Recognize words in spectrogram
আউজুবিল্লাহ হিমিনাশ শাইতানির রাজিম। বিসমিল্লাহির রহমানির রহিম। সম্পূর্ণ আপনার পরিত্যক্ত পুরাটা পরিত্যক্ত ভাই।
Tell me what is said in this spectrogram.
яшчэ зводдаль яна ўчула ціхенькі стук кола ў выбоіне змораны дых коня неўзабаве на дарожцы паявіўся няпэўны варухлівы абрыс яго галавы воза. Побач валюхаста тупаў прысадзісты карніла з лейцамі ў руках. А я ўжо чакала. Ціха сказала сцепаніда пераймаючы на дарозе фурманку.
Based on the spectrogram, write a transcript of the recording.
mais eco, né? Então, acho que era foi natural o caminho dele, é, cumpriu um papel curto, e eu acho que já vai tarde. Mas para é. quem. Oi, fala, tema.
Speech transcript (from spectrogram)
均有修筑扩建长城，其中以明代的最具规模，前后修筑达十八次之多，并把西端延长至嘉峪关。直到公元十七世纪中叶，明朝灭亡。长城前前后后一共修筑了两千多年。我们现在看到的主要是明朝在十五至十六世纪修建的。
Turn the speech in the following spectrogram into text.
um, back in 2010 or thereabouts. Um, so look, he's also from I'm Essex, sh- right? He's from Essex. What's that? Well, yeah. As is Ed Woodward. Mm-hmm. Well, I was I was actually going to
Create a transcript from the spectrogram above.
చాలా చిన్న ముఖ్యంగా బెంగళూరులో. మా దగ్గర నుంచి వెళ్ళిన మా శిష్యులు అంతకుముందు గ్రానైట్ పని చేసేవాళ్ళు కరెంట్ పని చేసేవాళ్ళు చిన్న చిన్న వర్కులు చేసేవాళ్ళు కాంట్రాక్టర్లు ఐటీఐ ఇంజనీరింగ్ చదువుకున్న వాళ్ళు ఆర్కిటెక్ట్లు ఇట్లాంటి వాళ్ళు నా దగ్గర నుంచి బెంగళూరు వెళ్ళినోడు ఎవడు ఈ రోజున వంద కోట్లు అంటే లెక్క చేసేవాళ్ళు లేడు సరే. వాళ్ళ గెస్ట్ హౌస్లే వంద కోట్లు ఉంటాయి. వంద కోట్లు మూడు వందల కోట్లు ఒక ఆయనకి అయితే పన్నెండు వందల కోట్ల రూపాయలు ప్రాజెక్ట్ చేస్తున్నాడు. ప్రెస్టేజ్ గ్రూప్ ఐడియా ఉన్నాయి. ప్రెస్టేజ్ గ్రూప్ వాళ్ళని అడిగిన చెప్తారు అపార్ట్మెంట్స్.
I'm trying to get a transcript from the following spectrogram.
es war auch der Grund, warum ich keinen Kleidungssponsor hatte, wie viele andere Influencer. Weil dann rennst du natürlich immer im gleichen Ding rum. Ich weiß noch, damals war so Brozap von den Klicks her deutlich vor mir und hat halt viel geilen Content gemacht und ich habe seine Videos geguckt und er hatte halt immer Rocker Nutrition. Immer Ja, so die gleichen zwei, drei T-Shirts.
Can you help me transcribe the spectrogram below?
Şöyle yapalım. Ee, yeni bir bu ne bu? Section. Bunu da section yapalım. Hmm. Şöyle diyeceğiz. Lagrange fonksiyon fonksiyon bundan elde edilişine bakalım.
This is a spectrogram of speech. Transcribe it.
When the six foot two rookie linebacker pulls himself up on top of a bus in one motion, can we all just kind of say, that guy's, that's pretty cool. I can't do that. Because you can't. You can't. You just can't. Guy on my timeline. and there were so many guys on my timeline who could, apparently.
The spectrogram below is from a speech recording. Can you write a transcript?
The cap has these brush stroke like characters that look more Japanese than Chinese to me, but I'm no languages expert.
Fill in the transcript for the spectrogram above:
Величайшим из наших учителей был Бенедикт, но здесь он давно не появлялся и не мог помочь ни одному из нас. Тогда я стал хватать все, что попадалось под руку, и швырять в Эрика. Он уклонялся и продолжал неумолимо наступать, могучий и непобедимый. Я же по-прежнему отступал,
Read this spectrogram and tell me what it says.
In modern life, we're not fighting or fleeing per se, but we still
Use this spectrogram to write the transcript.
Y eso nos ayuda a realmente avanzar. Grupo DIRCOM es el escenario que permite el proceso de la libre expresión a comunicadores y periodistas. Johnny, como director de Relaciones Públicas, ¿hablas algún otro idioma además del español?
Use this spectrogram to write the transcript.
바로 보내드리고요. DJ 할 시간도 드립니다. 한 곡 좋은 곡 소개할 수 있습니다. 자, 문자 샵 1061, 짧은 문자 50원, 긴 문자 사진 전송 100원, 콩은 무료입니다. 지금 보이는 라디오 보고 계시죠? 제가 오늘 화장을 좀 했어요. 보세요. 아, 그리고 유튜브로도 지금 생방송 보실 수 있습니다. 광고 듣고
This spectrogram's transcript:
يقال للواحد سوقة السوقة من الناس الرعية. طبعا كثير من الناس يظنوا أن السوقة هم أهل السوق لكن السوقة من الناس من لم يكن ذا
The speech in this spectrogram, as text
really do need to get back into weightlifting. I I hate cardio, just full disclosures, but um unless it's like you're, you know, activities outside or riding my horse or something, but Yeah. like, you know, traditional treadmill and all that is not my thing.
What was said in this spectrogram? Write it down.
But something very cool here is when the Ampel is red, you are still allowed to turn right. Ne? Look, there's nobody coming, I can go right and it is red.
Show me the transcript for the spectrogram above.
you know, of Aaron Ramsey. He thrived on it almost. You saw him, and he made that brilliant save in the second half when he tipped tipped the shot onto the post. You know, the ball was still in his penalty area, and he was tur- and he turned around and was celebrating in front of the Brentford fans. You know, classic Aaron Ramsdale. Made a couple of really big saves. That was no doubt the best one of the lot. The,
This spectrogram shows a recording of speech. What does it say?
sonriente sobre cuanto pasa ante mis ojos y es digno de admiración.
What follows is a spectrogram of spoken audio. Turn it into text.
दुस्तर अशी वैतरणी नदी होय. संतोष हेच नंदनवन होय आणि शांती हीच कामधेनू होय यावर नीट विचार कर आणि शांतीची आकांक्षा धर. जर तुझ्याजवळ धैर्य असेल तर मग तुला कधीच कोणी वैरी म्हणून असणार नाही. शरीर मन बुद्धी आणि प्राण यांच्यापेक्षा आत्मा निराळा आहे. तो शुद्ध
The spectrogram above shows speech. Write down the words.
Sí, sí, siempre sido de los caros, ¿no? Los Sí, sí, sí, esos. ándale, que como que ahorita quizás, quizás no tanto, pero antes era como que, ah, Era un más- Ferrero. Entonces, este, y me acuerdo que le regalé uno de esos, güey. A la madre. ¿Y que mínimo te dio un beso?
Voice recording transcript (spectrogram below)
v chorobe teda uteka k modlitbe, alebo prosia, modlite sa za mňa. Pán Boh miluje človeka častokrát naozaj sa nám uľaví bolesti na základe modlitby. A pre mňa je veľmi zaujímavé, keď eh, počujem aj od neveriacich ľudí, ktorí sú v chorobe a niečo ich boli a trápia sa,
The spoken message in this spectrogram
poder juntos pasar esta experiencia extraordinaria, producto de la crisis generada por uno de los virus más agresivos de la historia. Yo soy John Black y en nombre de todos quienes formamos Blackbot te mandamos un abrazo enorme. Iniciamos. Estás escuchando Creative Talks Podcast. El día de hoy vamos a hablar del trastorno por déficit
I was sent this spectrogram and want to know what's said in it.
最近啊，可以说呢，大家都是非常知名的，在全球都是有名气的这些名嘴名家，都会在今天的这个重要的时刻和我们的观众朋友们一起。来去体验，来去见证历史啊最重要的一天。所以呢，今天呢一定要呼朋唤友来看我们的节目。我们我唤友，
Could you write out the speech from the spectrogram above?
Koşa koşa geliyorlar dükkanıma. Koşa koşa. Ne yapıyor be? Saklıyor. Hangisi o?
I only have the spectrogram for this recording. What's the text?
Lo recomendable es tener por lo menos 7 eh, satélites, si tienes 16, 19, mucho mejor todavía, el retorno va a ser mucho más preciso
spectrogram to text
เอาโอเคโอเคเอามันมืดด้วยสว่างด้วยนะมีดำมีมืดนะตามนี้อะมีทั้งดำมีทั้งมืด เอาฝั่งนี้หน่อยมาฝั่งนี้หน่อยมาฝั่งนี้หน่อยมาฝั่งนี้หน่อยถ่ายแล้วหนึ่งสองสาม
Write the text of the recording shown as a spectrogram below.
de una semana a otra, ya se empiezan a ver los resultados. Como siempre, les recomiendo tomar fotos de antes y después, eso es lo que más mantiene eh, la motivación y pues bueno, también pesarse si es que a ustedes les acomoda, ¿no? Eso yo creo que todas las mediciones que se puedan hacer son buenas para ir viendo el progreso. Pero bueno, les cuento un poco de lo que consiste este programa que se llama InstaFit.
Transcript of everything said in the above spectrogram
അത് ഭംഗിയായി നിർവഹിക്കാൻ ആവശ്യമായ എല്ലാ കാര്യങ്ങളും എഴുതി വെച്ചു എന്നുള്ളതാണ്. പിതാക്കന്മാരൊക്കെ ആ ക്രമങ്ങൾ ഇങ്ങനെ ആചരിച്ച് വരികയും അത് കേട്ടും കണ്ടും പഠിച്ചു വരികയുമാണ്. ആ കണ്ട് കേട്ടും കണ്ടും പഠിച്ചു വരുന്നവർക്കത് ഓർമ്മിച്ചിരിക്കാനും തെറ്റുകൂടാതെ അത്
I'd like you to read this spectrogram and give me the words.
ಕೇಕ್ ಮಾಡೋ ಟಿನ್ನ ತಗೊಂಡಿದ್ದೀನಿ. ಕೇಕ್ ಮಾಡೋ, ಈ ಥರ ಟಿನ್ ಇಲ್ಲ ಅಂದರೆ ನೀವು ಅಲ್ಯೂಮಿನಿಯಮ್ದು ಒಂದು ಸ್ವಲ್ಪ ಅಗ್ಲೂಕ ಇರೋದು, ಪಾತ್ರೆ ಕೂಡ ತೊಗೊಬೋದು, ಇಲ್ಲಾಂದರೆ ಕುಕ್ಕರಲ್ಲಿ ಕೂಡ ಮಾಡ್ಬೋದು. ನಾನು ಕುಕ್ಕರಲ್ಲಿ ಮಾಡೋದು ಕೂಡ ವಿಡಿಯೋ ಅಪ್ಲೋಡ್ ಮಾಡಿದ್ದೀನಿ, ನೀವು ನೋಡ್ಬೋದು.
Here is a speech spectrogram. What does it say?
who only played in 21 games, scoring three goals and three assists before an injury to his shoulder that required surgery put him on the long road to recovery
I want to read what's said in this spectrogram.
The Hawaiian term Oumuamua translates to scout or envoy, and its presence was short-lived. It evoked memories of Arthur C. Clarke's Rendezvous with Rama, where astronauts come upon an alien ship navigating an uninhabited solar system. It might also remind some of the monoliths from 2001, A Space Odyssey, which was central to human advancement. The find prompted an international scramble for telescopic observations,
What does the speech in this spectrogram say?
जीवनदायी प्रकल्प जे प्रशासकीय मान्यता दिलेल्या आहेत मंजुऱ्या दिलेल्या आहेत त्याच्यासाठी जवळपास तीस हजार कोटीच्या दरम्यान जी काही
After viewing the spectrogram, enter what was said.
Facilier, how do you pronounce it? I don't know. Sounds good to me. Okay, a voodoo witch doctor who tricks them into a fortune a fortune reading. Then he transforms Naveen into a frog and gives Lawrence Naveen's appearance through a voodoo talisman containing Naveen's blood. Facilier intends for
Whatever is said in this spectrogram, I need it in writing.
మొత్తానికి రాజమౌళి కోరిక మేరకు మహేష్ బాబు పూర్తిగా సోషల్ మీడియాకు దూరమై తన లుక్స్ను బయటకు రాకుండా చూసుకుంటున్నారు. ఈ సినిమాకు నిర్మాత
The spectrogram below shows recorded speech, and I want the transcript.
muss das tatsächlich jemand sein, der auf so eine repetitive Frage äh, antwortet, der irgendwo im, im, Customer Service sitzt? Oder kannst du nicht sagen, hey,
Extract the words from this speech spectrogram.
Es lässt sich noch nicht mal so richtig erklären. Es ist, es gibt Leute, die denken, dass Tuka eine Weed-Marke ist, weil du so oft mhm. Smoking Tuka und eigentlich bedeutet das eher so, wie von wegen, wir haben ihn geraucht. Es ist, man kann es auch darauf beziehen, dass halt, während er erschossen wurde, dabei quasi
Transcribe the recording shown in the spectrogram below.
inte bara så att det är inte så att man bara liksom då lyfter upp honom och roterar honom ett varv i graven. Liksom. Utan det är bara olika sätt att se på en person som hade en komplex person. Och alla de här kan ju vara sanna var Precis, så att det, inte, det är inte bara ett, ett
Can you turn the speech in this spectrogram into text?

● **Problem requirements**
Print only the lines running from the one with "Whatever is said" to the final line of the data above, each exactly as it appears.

● **Exercise response**
Whatever is said in this spectrogram, I need it in writing.
మొత్తానికి రాజమౌళి కోరిక మేరకు మహేష్ బాబు పూర్తిగా సోషల్ మీడియాకు దూరమై తన లుక్స్ను బయటకు రాకుండా చూసుకుంటున్నారు. ఈ సినిమాకు నిర్మాత
The spectrogram below shows recorded speech, and I want the transcript.
muss das tatsächlich jemand sein, der auf so eine repetitive Frage äh, antwortet, der irgendwo im, im, Customer Service sitzt? Oder kannst du nicht sagen, hey,
Extract the words from this speech spectrogram.
Es lässt sich noch nicht mal so richtig erklären. Es ist, es gibt Leute, die denken, dass Tuka eine Weed-Marke ist, weil du so oft mhm. Smoking Tuka und eigentlich bedeutet das eher so, wie von wegen, wir haben ihn geraucht. Es ist, man kann es auch darauf beziehen, dass halt, während er erschossen wurde, dabei quasi
Transcribe the recording shown in the spectrogram below.
inte bara så att det är inte så att man bara liksom då lyfter upp honom och roterar honom ett varv i graven. Liksom. Utan det är bara olika sätt att se på en person som hade en komplex person. Och alla de här kan ju vara sanna var Precis, så att det, inte, det är inte bara ett, ett
Can you turn the speech in this spectrogram into text?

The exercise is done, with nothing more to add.